TASK REQUIREMENTS: Find every line below where the string "pictures" shows up, and copy those lines.

MATERIAL SUPPLIED:
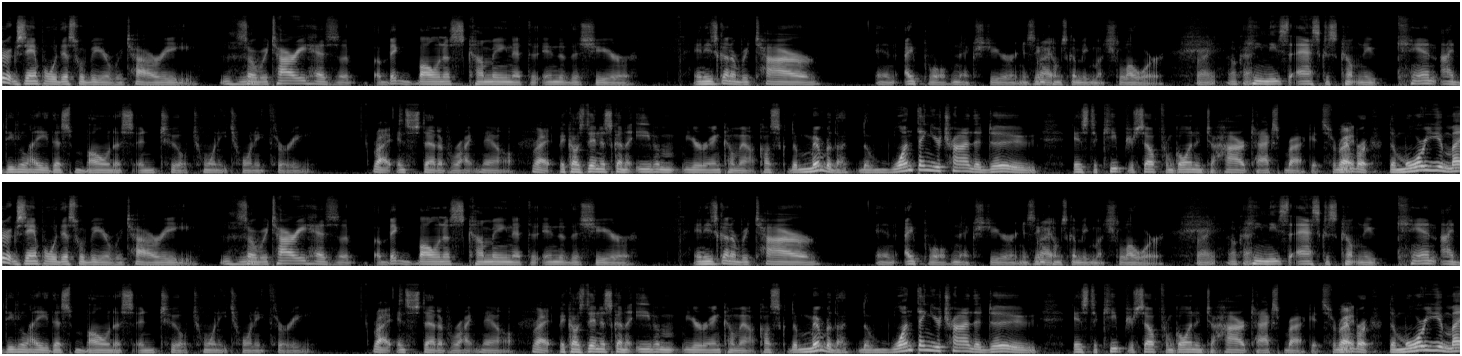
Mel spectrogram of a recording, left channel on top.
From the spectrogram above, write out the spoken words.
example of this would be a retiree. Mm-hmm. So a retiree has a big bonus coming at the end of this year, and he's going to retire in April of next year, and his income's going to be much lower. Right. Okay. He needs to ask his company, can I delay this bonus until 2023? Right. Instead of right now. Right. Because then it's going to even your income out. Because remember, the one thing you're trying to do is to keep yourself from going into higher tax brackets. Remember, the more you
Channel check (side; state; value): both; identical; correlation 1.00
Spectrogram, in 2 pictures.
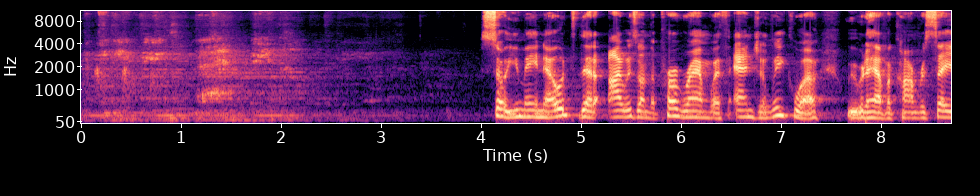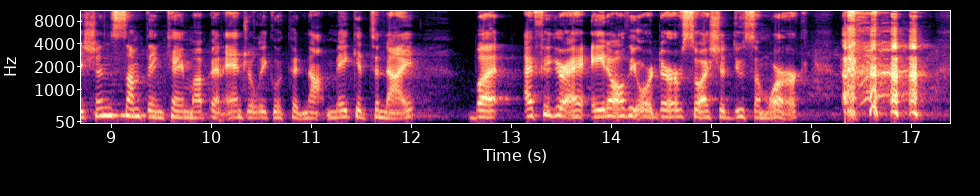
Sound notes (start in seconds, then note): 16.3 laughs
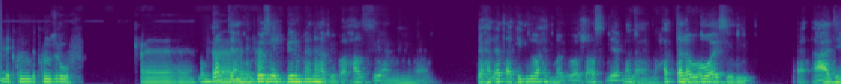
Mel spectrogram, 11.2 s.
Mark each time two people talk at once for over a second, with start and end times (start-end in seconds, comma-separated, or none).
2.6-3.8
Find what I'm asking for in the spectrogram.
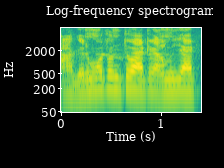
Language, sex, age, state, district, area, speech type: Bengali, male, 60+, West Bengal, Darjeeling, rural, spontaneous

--

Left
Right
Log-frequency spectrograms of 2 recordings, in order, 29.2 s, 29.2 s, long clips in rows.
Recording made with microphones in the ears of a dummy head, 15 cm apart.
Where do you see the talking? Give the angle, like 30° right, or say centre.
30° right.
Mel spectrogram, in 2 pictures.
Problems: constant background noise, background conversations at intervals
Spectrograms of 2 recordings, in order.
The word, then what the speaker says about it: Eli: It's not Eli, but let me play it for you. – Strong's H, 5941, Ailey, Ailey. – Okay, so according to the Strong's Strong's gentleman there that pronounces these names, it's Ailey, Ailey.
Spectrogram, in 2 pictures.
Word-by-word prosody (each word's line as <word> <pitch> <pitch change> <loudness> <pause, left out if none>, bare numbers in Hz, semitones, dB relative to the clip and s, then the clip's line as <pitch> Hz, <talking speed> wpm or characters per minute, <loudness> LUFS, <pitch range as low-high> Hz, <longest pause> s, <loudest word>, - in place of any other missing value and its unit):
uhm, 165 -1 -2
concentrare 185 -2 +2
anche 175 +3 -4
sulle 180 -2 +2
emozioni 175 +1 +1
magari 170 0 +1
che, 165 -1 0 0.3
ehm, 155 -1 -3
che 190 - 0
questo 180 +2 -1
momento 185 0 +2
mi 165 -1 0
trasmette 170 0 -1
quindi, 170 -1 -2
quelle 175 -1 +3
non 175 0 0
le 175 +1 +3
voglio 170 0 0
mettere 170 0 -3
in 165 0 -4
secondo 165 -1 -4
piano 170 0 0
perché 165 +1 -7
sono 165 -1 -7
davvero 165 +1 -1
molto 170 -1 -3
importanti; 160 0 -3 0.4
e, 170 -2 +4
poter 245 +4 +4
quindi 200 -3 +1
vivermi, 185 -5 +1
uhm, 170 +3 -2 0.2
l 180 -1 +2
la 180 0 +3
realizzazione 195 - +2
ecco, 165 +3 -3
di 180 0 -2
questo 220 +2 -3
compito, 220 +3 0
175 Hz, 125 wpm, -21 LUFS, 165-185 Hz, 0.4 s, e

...

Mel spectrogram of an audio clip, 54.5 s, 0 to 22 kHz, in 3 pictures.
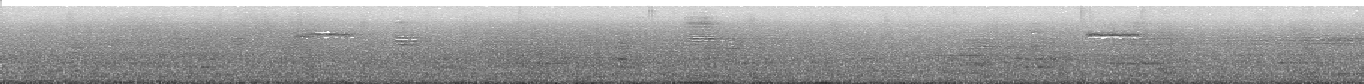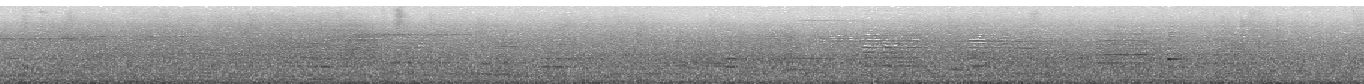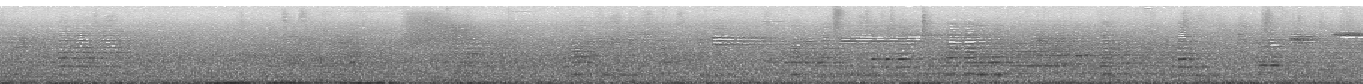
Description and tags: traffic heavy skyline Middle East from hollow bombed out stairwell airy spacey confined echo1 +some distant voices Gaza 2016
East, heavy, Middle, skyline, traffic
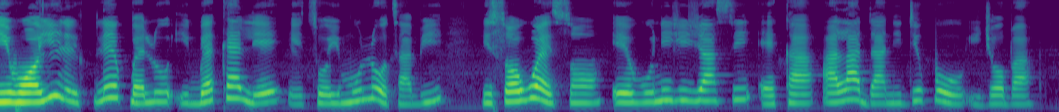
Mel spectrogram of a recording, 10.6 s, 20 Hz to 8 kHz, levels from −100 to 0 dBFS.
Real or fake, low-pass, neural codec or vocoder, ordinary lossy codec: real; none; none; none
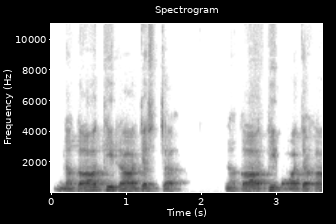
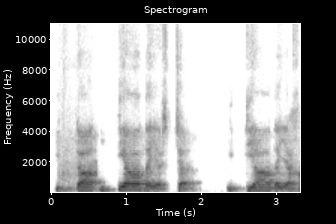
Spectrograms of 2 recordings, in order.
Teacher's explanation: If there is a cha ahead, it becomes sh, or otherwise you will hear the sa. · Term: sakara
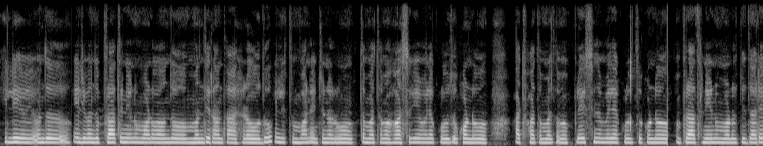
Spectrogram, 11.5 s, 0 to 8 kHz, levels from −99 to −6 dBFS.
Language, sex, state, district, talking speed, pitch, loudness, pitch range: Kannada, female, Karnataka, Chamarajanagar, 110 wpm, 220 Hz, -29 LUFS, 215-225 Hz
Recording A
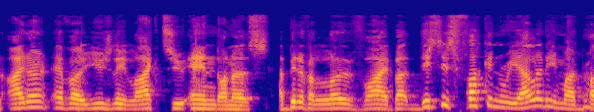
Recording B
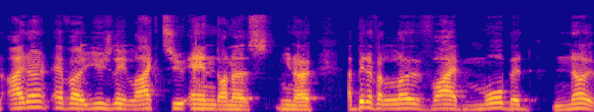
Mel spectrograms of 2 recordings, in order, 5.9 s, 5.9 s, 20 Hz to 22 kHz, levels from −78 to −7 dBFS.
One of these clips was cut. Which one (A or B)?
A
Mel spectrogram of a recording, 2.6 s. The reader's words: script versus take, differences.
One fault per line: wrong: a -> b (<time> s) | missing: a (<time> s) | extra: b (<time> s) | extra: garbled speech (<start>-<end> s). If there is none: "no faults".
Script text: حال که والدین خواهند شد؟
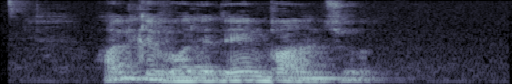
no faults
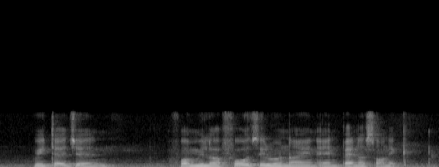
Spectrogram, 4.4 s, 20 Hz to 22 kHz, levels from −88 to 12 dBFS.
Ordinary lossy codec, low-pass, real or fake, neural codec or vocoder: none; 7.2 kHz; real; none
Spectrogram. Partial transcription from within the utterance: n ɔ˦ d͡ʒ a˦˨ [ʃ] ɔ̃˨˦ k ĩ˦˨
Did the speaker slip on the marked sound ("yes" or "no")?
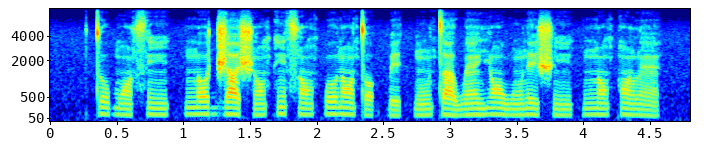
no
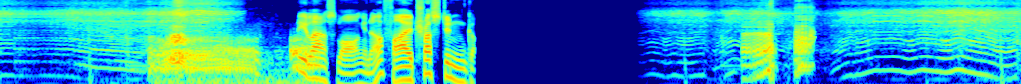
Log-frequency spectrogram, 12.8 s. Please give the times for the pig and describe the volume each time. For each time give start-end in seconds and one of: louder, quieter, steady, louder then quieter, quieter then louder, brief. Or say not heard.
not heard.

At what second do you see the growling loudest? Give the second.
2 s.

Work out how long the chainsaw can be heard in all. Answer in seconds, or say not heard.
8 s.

ANSWER AREA:
Spectrogram, in 2 pictures.
Mel spectrogram, in 2 pictures.
Spectrogram, in 2 pictures.
Mel spectrogram of an audio clip, 54.5 s, 0 to 22 kHz, in 3 pictures.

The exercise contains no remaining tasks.